Minister compromised by Sportsbet donations
Communications Minister Michelle Rowland accepted a large donation from Sportsbet while in Opposition. Photo: AAP
I have no sympathy for Michelle Rowland in her persecution over accepting almost $20,000 in donations from betting and gambling behemoth, Sportsbet, before the last election.
Sportsbet was then, and is now, a leader in the industry she, as the prospective federal minister, would be responsible for regulating.
After the May election she was confirmed as Communications Minister, and she did indeed assume responsibility for helping determine what policies the Albanese government would adopt to control gambling – and Sportsbet’s commercial health.
There has been some debate about whether she had a conflict of interest – after all, she was only a shadow minister when the gifts were provided to her campaign and therefore the ministerial code of conduct did not apply.
Nor is there any kind of code of conduct affecting ordinary MPs in relation to donations – only the laws that prescribe what donations must be declared to the Electoral Commission and by whom.
But that debate over what conflict she might have had misses the point.
What is problematic for her is that she has a perceived conflict of interest now, or at least she will have whenever she makes a decision affecting the betting industry, or makes a submission to cabinet or takes part in a debate and decision making in cabinet.

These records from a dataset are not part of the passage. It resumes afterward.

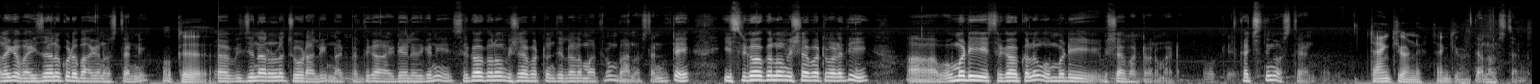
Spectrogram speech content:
అలాగే వైజాగ్లో కూడా బాగానే వస్తాయండి. ఓకే. విజయనగరంలో చూడాలి. నాకు పెద్దగా ఐడియా లేదు కానీ శ్రీకాకుళం విశాఖపట్నం జిల్లాలో మాత్రం బాగానే వస్తాయి. అంటే ఈ శ్రీకాకుళం విశాఖపట్నం అనేది ఉమ్మడి శ్రీకాకుళం ఉమ్మడి విశాఖపట్నం అనమాట ఓకే. ఖచ్చితంగా వస్తాయండి. థ్యాంక్ యూ అండి. థ్యాంక్ యూ అండి. నమస్తే అండి.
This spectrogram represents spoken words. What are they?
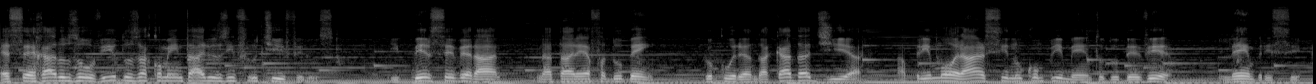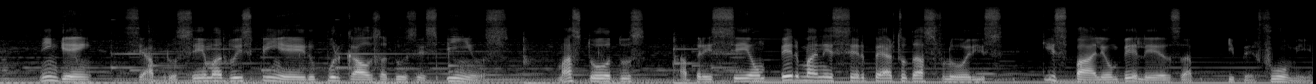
é cerrar os ouvidos a comentários infrutíferos e perseverar na tarefa do bem, procurando a cada dia aprimorar-se no cumprimento do dever. Lembre-se, ninguém se aproxima do espinheiro por causa dos espinhos, mas todos apreciam permanecer perto das flores que espalham beleza e perfume.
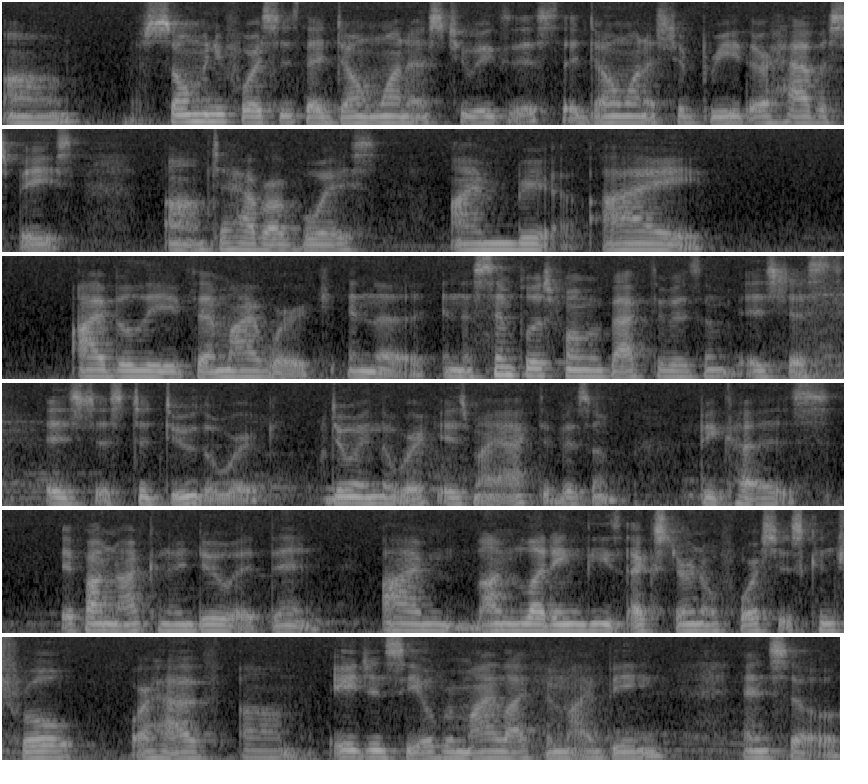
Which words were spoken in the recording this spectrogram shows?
um, so many forces that don't want us to exist, that don't want us to breathe or have a space um, to have our voice. I'm re- I I believe that my work in the in the simplest form of activism is just is just to do the work. Doing the work is my activism because if I'm not going to do it, then I'm I'm letting these external forces control or have um, agency over my life and my being. And so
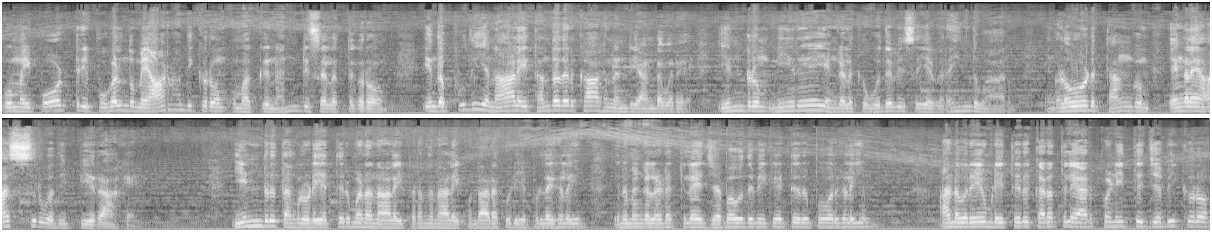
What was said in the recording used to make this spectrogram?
உம்மை போற்றி புகழ்ந்துமை ஆராதிக்கிறோம் உமக்கு நன்றி செலுத்துகிறோம். இந்த புதிய நாளை தந்ததற்காக நன்றி ஆண்டவரே. இன்றும் நீரே எங்களுக்கு உதவி செய்ய விரைந்து வாரும். எங்களோடு தங்கும் எங்களை ஆசிர்வதிப்பீராக. இன்று தங்களுடைய திருமண நாளை பிறந்த நாளை கொண்டாடக்கூடிய பிள்ளைகளையும் இன்னும் எங்களிடத்திலே ஜெப உதவி கேட்டு இருப்பவர்களையும் ஆண்டவரே உடைய திருக்கரத்திலே அர்ப்பணித்து ஜெபிக்கிறோம்.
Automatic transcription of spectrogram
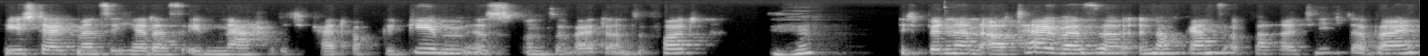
Wie stellt man sicher, dass eben Nachhaltigkeit auch gegeben ist und so weiter und so fort? Mhm. Ich bin dann auch teilweise noch ganz operativ dabei.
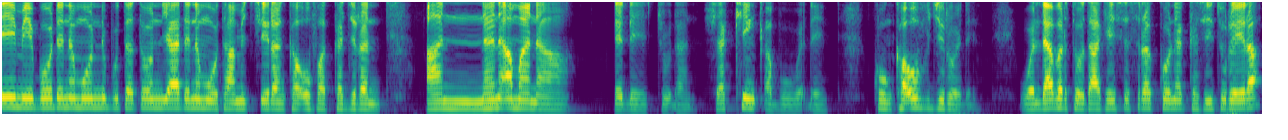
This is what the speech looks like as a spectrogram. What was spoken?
deemee booda namoonni butatoon yaada namootaa micciiran ka'uuf akka jiran aannan amanaa jedhe jechuudhaan shakkiin qabu kun ka'uuf jiru waldaa bartootaa keessas rakkoon akkasii tureera.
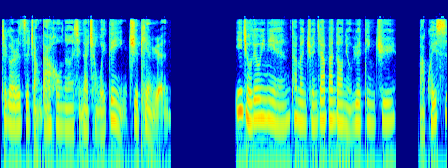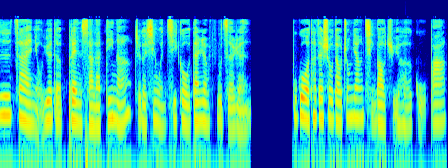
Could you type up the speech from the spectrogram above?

She has an actual conflict of interest, just as Scott Morrison’s minister Bridget McKenzie had when, as a member of a gun club, she allocated it funds during the sports rorts affair.
A perceived conflict of interest and what would probably be judged as an actual conflict, in either case disqualifying her from being part of any decision-making process that affects Sportsbet, even to the extent of requiring her not to take part in any discussions by her cabinet colleagues on such matters.
Incidentally, McKenzie’s grant was worth $36,000. Any decision affecting Sportsbet – including a decision not to change the current regulatory environment affecting betting – would be worth millions.
That conflict may occur at some time in the future, either when Ms Rowland makes some ministerial determination that affects the betting and gaming industry, or when she seeks cabinet changes.
For the moment, it is a problem waiting to engulf and destroy her if she does not distance herself from any matter that affects Sportsbet and its commercial activities.
Bridget McKenzie quit the front bench and resigned as deputy Nationals leader after the so-called ‘sports rorts’ affair. Photo: AAP
She has carelessly (one assumes) built a conflict of interest into the performance of her portfolio responsibilities, preventing her from fully exercising its powers and obligations.
But Ms Rowland’s conflict of interest problem should not prevent us seeing the bigger picture – political parties of all stripes readily accept, and are known to court, donations from industries and interest groups that government is required to regulate, supervise and control.
Few who accept political donations don’t owe a debt of some kind to their beneficiaries – even when they are assured that no quo is required for their quid. Even the sanctified ‘teals’ have obligations to their benefactors.
The fact that their benefactors want to deliver public ‘goods’, like resisting climate change, doesn’t alter the fact that the ‘teals’ have put themselves into a position of having perceived or actual ‘conflict of interests’.
That applies even where their supporters and perhaps a majority of the voting public consider their actions to resist climate change and improve government accountability as generally to be in the public interest.
Most donors, however, represent very narrow and generally commercial interests.
Although many proclaim that the financial support they provide to candidates or political parties is intended to benefit the political process – enabling one party, and sometimes opposing political interests to fully participate in the electoral battle for votes – an obligation nevertheless arises.
Parties or candidates are compromised when they accept substantial donations from anyone or any commercial entity that stands to benefit from decisions or actions of the elected government.
It’s worse when that obligation is hidden from public view because the electoral laws permit quite large donations and their donors from becoming public knowledge.
Some improvements are on the way. Labor is apparently committed to reducing the disclosure level from more than $15,000 down to $1000. It should go further and follow the New South Wales lead both to ban outright donations from specific groups of donors such as developers and to put limits on the total amount that individuals, companies and other business entities can gift to political parties and candidates.
In the meantime, if a minister has been naïve enough or silly enough to accept donations that put them in a conflict of interest situation, they are probably unlikely to recognise they really don’t deserve to hold a ministerial post.
It’s up to the Prime Minister to set standards, and to enforce them.
David Solomon is a former legal and political correspondent. He has degrees in arts and law and a Doctorate of Letters. He was Queensland Integrity Commissioner from 2009 to 2014.
This article first appeared in Pearls and Irritations